Joseph Sharkey, Founding Director, Program for Research and Outreach-Engagement on Nutrition and Health Disparities Solutions Elva Beltran, Promatora de salud, Program for Research and Outreach-Engagement on Nutrition and Health Disparities Solutions Luis Gómez, Project and Community Outreach and Engagement Coordinator, Program for Research and Outreach-Engagement on Nutrition and Health Disparities Solutions
During this breakout panel, two members of this partnership will describe a history of work in functionally rural Texas border colonias to address health challenges through a variety of approaches that examine physical, economic, and sociocultural dimensions of food access and availability and health outcomes. The projects will show the critical role of promotoras de salud (community health workers) as active members of a partnership with the Program for Research and Outreach-Engagement on Nutrition and Health Disparities Solutions at Texas A&M School of Public Health. In addition to research initiatives, this session will describe promotora-led outreach and engagement initiatives that document challenges, resilience, and needs of individuals and communities.

Public Libraries’ Involvement in Summer Meals
Loretta Landry, Dallas Regional Manager of Child Hunger Outreach, Texas Hunger Initiative Keven Vicknair, Equal Heart Melissa Dease, Youth Services Ambassador, Dallas Public Library

Hear from representatives of local public library systems, a summer meals sponsor, and the Texas State Library and Archives Commission as they discuss their involvement in Summer Meals throughout 2015. Panelists will briefly present their experiences with the program this past summer and a moderated discussion will follow.

Take a Positive Approach to Planning: Using "Appreciative Inquiry" to Get Your Organization on Track
Ashley Bean Thornton, Senior Director for Informed Engagement and Continuous Improvement, Baylor University
"Appreciative Inquiry" is a strengths-based planning methodology and philosophy. It is based on the idea that "focusing on what you want instead of what you don’t want" can help a group move forward more effectively. In this session you will get a basic introduction to the Appreciative Inquiry philosophy and some practical ideas about how to organize and facilitate a planning retreat based on Appreciative Inquiry methodology.
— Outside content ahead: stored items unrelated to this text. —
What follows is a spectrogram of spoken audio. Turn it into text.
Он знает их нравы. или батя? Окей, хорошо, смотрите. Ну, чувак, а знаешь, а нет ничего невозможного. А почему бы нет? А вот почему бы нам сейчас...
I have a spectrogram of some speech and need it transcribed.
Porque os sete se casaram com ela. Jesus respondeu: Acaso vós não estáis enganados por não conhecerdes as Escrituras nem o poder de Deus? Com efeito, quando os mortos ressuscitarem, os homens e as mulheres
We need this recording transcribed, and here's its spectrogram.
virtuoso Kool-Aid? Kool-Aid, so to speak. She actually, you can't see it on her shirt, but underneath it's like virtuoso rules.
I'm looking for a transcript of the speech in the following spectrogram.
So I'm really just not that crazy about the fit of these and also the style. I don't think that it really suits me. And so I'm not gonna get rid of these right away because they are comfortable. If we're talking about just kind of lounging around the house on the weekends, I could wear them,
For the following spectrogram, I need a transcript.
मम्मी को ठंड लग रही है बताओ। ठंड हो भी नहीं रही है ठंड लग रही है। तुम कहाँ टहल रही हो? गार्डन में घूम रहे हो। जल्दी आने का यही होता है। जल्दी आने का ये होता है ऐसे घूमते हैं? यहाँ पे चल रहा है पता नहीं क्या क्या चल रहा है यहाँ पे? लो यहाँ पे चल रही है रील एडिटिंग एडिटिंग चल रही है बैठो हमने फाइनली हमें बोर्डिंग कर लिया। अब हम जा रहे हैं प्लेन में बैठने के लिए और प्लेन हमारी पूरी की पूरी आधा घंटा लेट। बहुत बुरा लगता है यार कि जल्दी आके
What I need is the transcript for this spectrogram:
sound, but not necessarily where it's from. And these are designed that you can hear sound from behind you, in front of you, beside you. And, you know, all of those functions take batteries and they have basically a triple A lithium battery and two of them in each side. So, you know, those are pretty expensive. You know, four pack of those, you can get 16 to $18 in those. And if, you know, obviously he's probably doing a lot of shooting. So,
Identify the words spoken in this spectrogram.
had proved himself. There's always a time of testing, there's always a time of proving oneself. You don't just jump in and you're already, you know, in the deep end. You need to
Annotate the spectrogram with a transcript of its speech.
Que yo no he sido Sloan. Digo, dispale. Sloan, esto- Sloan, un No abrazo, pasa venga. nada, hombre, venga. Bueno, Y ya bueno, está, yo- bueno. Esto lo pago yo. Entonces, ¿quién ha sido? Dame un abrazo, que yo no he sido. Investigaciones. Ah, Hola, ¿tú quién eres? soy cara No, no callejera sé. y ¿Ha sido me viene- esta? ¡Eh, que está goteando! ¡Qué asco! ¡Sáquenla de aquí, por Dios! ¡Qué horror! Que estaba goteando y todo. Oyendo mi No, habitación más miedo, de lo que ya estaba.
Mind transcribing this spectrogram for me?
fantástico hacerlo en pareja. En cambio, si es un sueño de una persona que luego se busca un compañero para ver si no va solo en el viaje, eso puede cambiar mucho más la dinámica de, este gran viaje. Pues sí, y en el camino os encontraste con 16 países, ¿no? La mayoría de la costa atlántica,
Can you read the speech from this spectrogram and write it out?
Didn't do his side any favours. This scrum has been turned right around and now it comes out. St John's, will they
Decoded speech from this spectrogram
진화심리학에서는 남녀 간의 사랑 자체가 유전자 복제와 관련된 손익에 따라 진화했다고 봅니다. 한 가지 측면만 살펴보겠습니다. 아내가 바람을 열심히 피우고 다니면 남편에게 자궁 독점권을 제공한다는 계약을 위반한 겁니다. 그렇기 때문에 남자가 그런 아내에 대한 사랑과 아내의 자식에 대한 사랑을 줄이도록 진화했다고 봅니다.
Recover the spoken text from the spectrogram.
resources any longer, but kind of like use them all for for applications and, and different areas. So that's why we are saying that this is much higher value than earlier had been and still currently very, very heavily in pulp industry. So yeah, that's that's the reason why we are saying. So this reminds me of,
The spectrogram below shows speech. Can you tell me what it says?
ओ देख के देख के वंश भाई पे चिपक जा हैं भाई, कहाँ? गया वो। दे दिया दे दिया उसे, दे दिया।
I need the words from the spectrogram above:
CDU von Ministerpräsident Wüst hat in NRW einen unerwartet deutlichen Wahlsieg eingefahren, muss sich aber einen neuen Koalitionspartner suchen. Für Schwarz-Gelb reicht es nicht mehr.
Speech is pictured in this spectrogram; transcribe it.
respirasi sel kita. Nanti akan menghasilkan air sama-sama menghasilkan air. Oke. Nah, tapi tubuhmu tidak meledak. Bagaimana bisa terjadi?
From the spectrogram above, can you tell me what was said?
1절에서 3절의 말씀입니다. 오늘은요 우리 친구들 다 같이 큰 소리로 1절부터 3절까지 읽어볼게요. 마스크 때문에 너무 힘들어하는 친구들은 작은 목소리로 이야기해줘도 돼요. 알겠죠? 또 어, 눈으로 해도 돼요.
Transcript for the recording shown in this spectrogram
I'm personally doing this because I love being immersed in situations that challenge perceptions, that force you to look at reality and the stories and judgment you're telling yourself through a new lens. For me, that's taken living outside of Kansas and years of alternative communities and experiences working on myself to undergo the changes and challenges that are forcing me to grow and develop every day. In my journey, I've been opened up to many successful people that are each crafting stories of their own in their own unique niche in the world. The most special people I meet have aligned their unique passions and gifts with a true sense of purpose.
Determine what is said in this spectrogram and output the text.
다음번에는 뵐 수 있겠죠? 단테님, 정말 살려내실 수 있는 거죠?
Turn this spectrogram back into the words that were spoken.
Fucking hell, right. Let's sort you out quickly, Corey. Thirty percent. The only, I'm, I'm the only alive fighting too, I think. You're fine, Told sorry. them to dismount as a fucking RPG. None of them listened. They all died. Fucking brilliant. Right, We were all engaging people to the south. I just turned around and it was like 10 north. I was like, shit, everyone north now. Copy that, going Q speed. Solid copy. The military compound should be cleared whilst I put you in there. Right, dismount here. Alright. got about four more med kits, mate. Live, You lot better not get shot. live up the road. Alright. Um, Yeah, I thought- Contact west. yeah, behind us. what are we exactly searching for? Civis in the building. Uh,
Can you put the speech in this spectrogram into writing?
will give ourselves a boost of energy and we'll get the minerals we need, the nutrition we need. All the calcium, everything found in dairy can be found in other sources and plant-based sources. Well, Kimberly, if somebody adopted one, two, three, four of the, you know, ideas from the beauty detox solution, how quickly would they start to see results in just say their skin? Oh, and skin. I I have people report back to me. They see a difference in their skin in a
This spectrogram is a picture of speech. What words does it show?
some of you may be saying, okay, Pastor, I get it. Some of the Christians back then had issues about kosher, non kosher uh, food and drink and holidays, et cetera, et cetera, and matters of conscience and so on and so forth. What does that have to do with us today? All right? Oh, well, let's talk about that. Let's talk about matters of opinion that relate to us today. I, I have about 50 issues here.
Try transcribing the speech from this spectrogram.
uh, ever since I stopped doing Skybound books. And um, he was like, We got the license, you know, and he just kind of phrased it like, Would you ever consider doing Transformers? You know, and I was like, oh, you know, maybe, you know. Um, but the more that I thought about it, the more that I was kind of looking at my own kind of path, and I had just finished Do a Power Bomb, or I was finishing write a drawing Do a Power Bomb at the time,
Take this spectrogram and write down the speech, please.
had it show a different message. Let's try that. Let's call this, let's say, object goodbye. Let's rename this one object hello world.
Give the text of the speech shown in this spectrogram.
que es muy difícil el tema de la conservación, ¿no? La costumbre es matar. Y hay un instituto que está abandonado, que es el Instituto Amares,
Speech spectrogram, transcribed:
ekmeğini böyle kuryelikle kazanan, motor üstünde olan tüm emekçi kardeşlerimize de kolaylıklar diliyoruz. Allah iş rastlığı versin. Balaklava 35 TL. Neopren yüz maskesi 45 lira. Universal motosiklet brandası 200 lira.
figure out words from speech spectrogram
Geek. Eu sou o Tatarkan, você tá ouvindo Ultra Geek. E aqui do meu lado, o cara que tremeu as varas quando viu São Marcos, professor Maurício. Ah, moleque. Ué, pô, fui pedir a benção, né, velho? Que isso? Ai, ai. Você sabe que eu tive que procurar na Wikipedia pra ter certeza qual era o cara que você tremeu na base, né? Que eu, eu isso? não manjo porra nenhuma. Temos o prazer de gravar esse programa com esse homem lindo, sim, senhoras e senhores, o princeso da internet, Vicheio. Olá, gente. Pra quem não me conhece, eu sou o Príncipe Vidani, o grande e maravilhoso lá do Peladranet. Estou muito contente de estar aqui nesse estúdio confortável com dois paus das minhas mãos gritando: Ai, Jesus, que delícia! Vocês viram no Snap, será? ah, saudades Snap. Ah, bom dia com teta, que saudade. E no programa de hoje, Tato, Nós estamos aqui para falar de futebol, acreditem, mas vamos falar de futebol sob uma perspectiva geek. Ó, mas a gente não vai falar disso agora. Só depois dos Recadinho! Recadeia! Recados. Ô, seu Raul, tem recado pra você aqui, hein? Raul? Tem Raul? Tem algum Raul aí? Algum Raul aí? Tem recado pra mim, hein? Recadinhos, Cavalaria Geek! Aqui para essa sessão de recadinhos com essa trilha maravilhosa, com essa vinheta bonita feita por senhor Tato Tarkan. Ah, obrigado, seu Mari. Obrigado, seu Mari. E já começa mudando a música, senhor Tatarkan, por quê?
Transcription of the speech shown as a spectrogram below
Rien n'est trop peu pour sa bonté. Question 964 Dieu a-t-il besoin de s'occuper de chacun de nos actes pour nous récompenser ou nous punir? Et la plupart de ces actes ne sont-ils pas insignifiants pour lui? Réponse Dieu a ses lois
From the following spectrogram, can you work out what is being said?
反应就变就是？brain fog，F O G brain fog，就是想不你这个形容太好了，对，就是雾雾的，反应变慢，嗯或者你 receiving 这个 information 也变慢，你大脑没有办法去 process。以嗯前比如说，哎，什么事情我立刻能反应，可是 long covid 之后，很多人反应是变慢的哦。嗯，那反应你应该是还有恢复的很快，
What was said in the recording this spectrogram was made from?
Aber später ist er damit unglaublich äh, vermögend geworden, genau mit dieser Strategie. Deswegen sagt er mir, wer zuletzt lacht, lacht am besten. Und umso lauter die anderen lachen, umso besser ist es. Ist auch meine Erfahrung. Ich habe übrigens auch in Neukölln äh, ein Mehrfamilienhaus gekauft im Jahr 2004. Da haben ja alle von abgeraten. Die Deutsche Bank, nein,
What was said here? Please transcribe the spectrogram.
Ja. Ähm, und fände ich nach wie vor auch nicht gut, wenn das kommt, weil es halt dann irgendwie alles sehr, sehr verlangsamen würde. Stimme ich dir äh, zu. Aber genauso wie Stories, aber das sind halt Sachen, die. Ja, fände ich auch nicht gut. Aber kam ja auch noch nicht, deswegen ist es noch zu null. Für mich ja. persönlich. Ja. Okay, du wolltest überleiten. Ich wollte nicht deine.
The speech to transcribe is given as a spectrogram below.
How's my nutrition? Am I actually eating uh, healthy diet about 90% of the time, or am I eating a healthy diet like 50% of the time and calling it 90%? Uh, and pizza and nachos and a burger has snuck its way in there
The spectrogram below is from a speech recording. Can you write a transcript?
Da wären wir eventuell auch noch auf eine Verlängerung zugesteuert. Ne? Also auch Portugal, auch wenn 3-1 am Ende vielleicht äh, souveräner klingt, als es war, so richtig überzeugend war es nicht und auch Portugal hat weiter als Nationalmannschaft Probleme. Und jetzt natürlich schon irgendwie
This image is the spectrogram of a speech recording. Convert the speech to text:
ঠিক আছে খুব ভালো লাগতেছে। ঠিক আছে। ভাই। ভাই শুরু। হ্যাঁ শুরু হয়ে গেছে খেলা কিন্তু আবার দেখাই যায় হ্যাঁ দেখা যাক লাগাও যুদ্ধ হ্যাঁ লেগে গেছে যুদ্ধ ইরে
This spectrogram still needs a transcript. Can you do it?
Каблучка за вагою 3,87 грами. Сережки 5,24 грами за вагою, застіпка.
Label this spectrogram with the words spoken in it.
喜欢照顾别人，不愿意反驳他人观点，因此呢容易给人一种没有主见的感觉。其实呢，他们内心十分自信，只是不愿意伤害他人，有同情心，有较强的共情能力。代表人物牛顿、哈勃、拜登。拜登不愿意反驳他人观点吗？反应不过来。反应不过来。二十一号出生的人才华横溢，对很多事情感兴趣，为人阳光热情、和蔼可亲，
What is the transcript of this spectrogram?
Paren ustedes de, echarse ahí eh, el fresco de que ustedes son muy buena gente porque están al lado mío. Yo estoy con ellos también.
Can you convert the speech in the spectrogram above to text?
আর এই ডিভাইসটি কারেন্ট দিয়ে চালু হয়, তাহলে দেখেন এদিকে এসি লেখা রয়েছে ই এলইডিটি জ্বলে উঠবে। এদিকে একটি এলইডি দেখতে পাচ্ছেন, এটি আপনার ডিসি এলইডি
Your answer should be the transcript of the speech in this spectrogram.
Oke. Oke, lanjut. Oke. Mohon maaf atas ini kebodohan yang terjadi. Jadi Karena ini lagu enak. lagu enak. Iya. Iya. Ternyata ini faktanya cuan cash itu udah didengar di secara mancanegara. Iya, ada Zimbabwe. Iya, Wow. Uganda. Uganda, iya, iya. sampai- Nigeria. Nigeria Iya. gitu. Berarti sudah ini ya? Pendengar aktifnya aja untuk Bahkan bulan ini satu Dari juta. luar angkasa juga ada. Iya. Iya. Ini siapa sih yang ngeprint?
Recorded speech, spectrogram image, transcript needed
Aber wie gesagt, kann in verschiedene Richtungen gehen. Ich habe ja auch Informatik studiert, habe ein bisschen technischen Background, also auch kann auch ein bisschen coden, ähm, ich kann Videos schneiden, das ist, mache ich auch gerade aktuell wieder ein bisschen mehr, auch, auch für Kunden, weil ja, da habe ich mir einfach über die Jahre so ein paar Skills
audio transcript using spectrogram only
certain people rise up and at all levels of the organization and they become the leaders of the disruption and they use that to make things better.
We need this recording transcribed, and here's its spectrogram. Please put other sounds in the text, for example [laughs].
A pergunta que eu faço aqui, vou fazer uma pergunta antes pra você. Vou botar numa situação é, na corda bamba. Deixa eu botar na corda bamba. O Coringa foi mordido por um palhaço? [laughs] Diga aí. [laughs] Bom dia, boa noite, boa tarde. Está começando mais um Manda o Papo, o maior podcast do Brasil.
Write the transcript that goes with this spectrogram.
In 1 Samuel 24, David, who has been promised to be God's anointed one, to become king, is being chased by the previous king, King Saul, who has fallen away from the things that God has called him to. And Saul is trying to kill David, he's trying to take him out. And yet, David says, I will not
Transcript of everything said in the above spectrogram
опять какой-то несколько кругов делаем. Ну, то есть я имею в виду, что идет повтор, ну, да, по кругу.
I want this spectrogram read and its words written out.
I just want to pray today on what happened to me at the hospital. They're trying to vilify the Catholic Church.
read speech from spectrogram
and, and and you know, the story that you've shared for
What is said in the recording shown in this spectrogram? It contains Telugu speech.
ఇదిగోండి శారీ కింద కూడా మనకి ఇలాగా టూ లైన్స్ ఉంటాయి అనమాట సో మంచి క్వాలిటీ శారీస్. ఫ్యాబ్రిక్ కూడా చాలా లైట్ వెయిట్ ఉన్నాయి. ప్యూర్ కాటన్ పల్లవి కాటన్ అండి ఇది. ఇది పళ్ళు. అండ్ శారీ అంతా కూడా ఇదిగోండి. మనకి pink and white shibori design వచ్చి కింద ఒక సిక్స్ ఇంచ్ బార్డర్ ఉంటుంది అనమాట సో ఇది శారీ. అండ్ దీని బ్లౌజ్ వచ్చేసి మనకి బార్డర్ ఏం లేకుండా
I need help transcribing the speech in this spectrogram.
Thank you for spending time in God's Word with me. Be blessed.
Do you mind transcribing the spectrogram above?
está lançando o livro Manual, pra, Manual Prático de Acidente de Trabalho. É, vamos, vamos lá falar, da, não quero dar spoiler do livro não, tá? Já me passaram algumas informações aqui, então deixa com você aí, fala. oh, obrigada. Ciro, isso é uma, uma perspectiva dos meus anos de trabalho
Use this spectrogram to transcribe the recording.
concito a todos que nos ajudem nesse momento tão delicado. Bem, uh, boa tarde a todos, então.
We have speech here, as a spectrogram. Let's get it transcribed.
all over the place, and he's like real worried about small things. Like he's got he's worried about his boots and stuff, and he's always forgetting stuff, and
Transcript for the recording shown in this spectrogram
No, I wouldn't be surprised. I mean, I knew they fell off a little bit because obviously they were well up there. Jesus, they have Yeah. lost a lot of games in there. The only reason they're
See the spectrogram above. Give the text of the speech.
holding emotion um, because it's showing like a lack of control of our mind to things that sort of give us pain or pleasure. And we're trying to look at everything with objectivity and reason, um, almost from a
Voices That Change the World!
Anne Child, Global Poverty Regional Coordinator, RESULTS Kathleen Duncan, U.S. Poverty Regional Coordinator, RESULTS Eloise Sutherland, Expansion Team, RESULTS
RESULTS is a movement of passionate, committed everyday people. Together we use our voices to influence political decisions that will bring an end to poverty. As volunteers becoming skilled advocates, we learn to effectively advise policy makers, guiding them towards decisions that improve access to health, education, and economic opportunity.